**SUPPLIED MATERIAL**
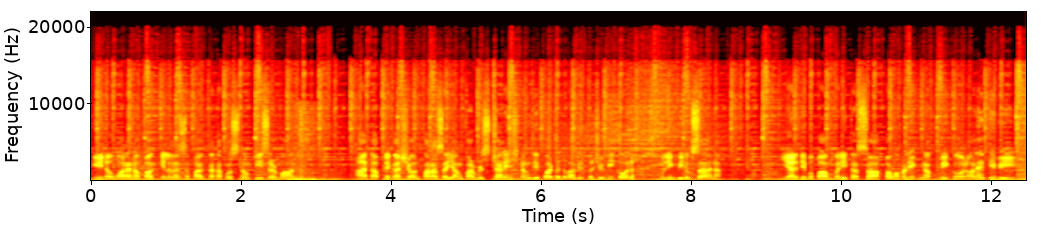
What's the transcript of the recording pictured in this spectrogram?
ginawaran ng pagkilala sa pagtatapos ng Peace Month. At aplikasyon para sa Young Farmers Challenge ng Department of Agriculture Bicol muling binuksan. Yan iba pa ang balita sa pababalik ng Bicol Online TV.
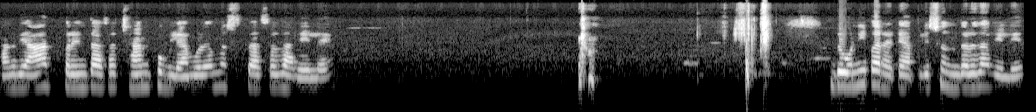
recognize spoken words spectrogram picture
अगदी आजपर्यंत असं छान फुगल्यामुळे मस्त असं झालेलं आहे. दोन्ही पराठे आपले सुंदर झालेले आहेत.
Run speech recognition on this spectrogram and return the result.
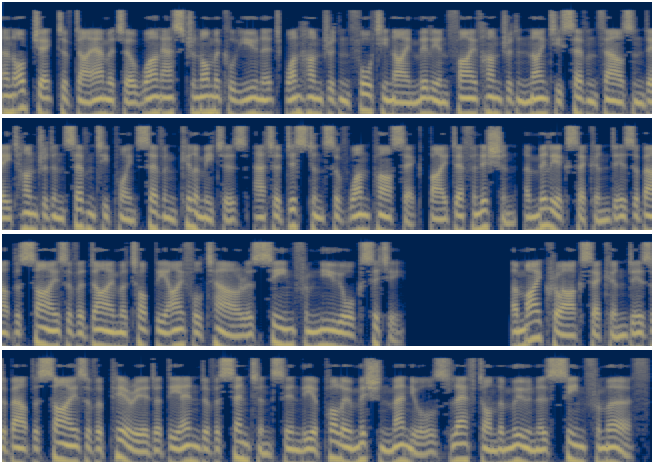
An object of diameter 1 astronomical unit 149,597,870.7 kilometers at a distance of 1 parsec by definition a millisecond is about the size of a dime atop the Eiffel Tower as seen from New York City. A microarcsecond is about the size of a period at the end of a sentence in the Apollo mission manuals left on the Moon as seen from Earth.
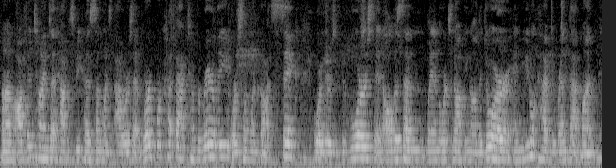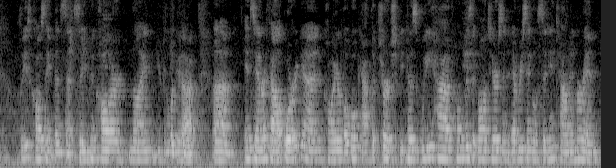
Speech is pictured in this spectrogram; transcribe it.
um, oftentimes that happens because someone's hours at work were cut back temporarily, or someone got sick, or there's a divorce and all of a sudden landlord's knocking on the door and you don't have your rent that month, please call St. Vincent. So you can call our line, you can look it up, um, in San Rafael, or again, call your local Catholic church because we have home visit volunteers in every single city and town in Marin.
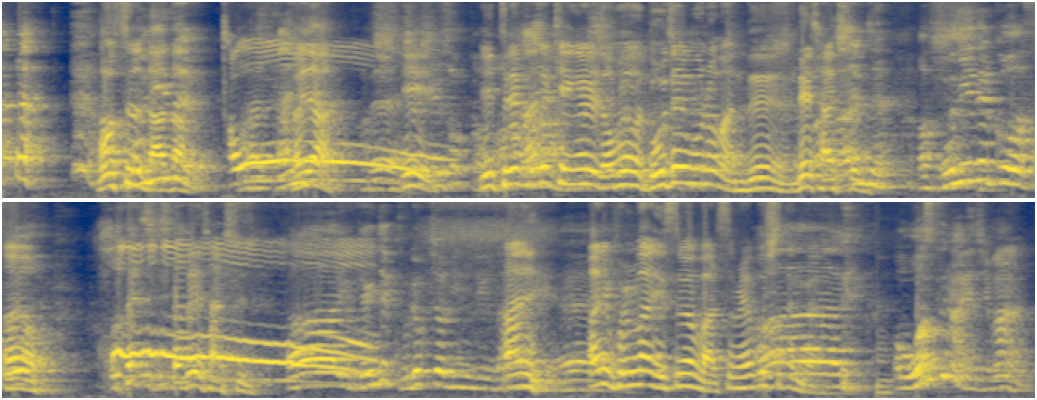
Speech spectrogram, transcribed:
워스트는 나다. 오. 아, 왜냐 네. 이, 이 드래프트 아니. 킹을 너무 노잼으로 만든 내 자신 아니, 아 꼽았어요. 어. 호. 내 자신. 아 이거 굉장히 굴욕적인 지금 아니. 예. 아니 불만 있으면 말씀을 해보시든가 아, 어, 워스트는 아니지만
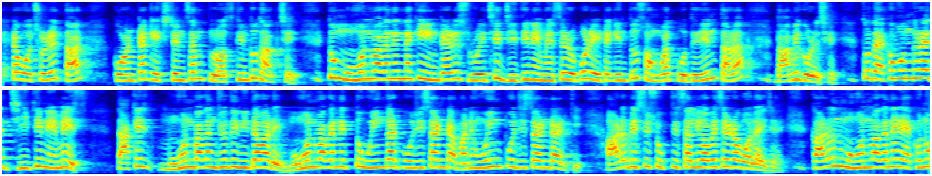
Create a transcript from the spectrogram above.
একটা বছরে তার কন্ট্রাক্ট এক্সটেনশন ক্লস কিন্তু থাকছে। তো মোহনবাগানের নাকি ইন্টারেস্ট রয়েছে জিতিন এমএসের ওপর, এটা কিন্তু সংবাদ প্রতিদিন তারা দাবি করেছে। তো দেখো বন্ধুরা, জিতিন এমএস তাকে মোহনবাগান যদি নিতে পারে, মোহনবাগানের তো উইঙ্গার পজিশানটা মানে উইং পজিশানটা আর কি আরও বেশি শক্তিশালী হবে সেটা বলাই যায়। কারণ মোহনবাগানের এখনও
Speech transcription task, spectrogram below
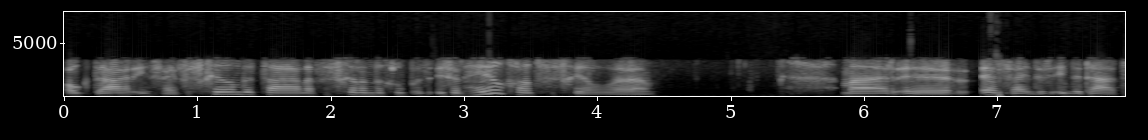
ook daarin zijn verschillende talen, verschillende groepen. Het is een heel groot verschil. eh. maar eh, er zijn dus inderdaad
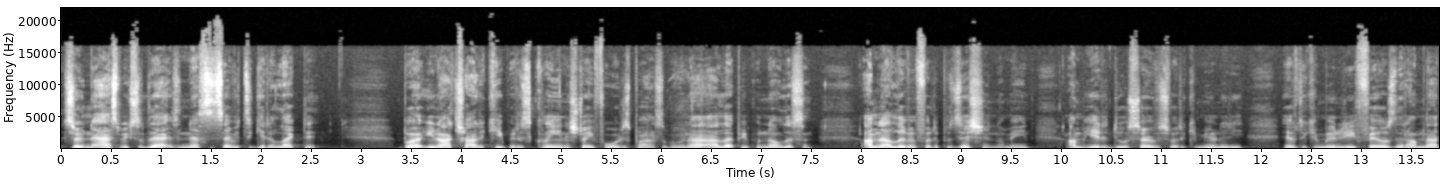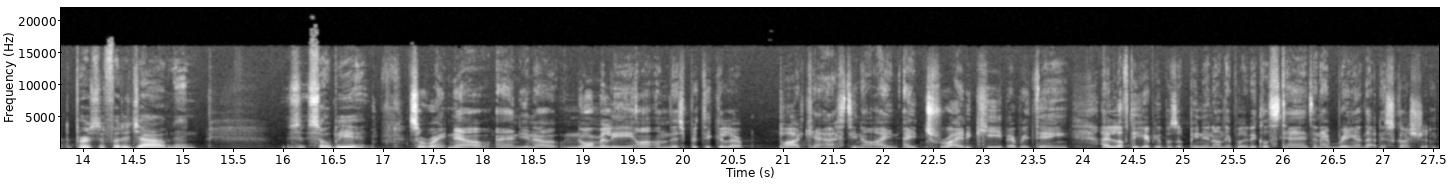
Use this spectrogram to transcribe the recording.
certain aspects of that is necessary to get elected. But you know, I try to keep it as clean and straightforward as possible, and I, I let people know, listen, I'm not living for the position. I mean, I'm here to do a service for the community. If the community feels that I'm not the person for the job, then so be it. So right now, and you know, normally on, on this particular podcast, you know, I, I try to keep everything. I love to hear people's opinion on their political stance, and I bring up that discussion.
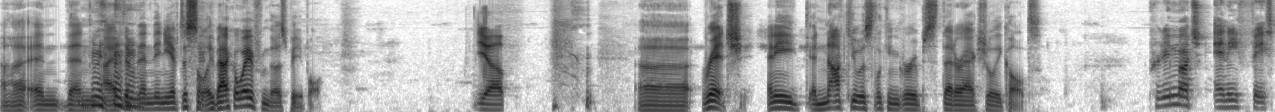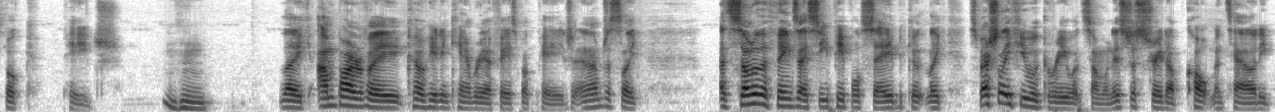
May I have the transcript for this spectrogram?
Uh, and then I have to, and then you have to slowly back away from those people. Yep. Uh, Rich, any innocuous looking groups that are actually cults? Pretty much any Facebook page. hmm Like I'm part of a Coheed and Cambria Facebook page, and I'm just like, some of the things I see people say because, like, especially if you agree with someone, it's just straight up cult mentality,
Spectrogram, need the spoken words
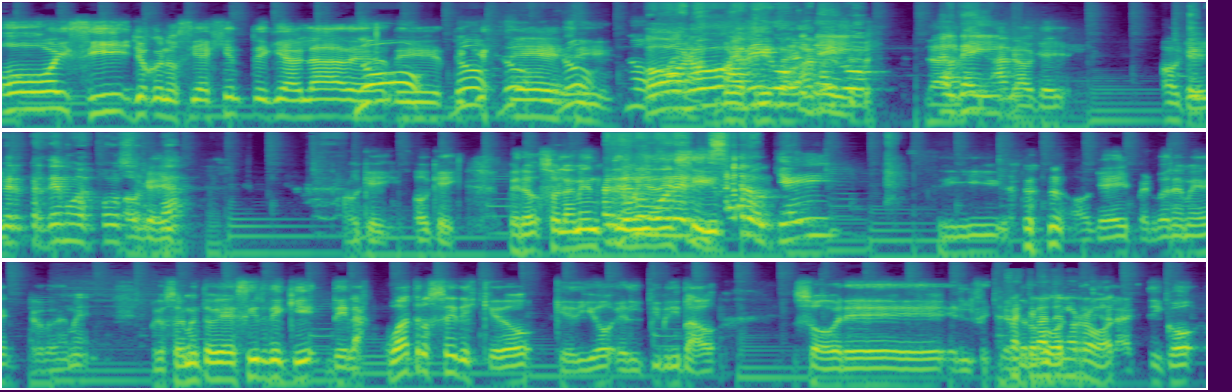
Hoy sí, yo conocía gente que hablaba de. No, de- de no, no, Sí, no, sí. no, amigo, amigo. Sal de ahí. Que perdemos sponsor, Ok. Ok, ok. Pero solamente voy a decir. monetizar, ¿ok? Sí, ok, perdóneme, perdóneme. Pero solamente voy a decir de que de las cuatro series que, do- que dio el Pipiripao sobre el Festival, Festival de los Robots, el Galáctico,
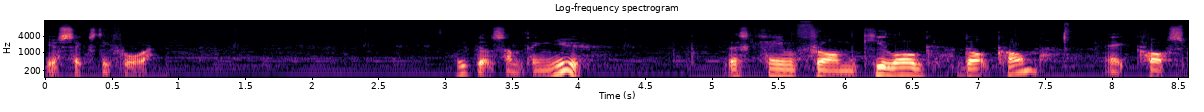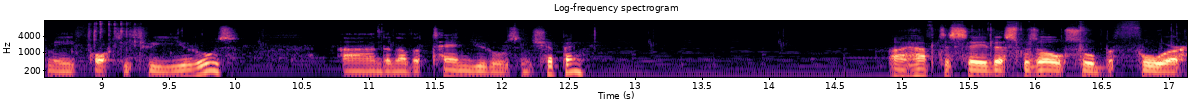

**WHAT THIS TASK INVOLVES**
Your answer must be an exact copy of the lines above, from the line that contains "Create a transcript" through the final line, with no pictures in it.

**SOLUTION TO THIS EXERCISE**
Create a transcript from the spectrogram above.
একটা বছরে তার কন্ট্রাক্ট এক্সটেনশন ক্লস কিন্তু থাকছে। তো মোহনবাগানের নাকি ইন্টারেস্ট রয়েছে জিতিন এমএসের ওপর, এটা কিন্তু সংবাদ প্রতিদিন তারা দাবি করেছে। তো দেখো বন্ধুরা, জিতিন এমএস তাকে মোহনবাগান যদি নিতে পারে, মোহনবাগানের তো উইঙ্গার পজিশানটা মানে উইং পজিশানটা আর কি আরও বেশি শক্তিশালী হবে সেটা বলাই যায়। কারণ মোহনবাগানের এখনও
Speech transcription task, spectrogram below
ook daarin zijn verschillende talen, verschillende groepen. Het is een heel groot verschil. eh. maar eh, er zijn dus inderdaad
Use this spectrogram to transcribe the recording.
certain aspects of that is necessary to get elected. But you know, I try to keep it as clean and straightforward as possible, and I, I let people know, listen, I'm not living for the position. I mean, I'm here to do a service for the community. If the community feels that I'm not the person for the job, then so be it. So right now, and you know, normally on, on this particular podcast, you know, I, I try to keep everything. I love to hear people's opinion on their political stance, and I bring up that discussion.
May I have the transcript for this spectrogram?
Uh, and then I have to, and then you have to slowly back away from those people. Yep. Uh, Rich, any innocuous looking groups that are actually cults? Pretty much any Facebook page. hmm Like I'm part of a Coheed and Cambria Facebook page, and I'm just like, some of the things I see people say because, like, especially if you agree with someone, it's just straight up cult mentality,
Spectrogram, need the spoken words
Hoy sí, yo conocía gente que hablaba de. No, de- de no, no, Sí, no, sí. no, amigo, amigo. Sal de ahí. Que perdemos sponsor, Ok. Ok, ok. Pero solamente voy a decir. monetizar, ¿ok? Sí, ok, perdóneme, perdóneme. Pero solamente voy a decir de que de las cuatro series que, do- que dio el Pipiripao sobre el Festival, Festival de los Robots, el Galáctico,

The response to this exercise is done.